Study material>
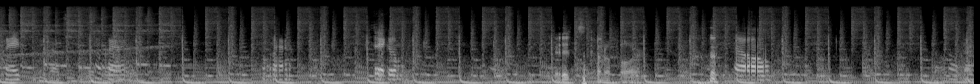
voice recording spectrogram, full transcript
Okay, He had some special Okay. okay. Take him. It's kind of far. Oh, That was Okay.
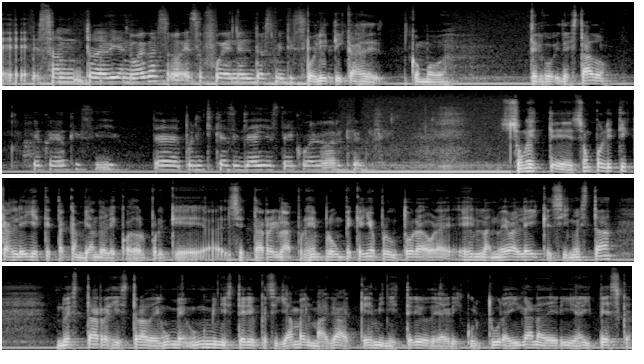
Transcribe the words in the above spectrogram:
eh, ¿son todavía nuevas o eso fue en el 2017? Políticas de, como del, de Estado. Yo creo que sí, de políticas y leyes de Ecuador, creo que sí. Son este son políticas leyes que está cambiando el Ecuador porque ah, se está arreglando por ejemplo un pequeño productor ahora es la nueva ley que si no está no está registrado en un, ministerio que se llama el MAGA, que es Ministerio de Agricultura y Ganadería y Pesca,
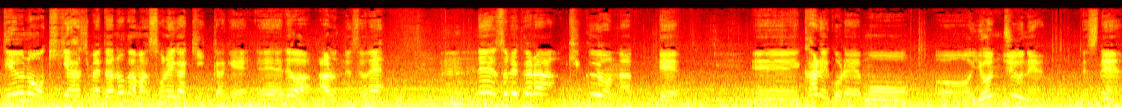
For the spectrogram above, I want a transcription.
っていうのを聴き始めたのが、まあ、それがきっかけ、えー、ではあるんですよね、うん、でそれから聴くようになって、えー、かれこれもう40年ですね。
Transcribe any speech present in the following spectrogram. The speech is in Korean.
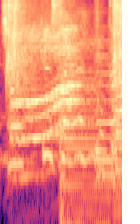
좋게 살다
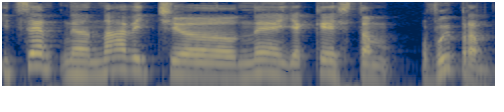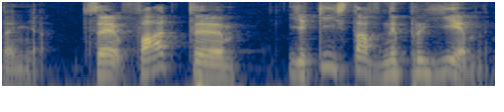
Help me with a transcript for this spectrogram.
І це е, навіть е, не якесь там виправдання, це факт, е, який став неприємним.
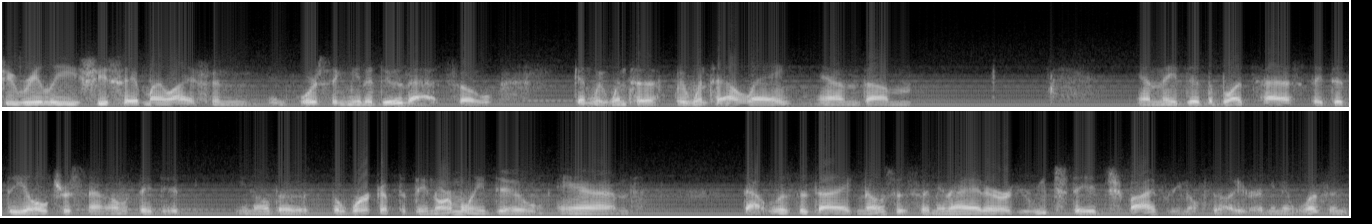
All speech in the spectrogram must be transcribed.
she really she saved my life in in forcing me to do that. So again, we went to we went to L.A. and um, and they did the blood test, they did the ultrasounds, they did you know, the the workup that they normally do, and that was the diagnosis. I mean, I had already reached stage five renal failure. I mean, it wasn't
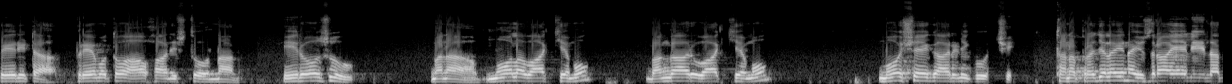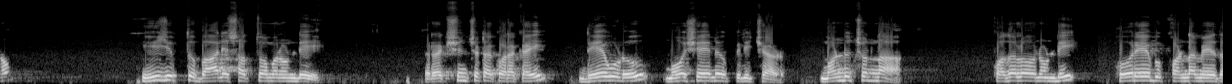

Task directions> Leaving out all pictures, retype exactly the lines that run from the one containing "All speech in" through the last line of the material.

Answer section>
All speech in the spectrogram must be transcribed.
she really she saved my life in in forcing me to do that. So again, we went to we went to L.A. and um, and they did the blood test, they did the ultrasounds, they did you know, the the workup that they normally do, and that was the diagnosis. I mean, I had already reached stage five renal failure. I mean, it wasn't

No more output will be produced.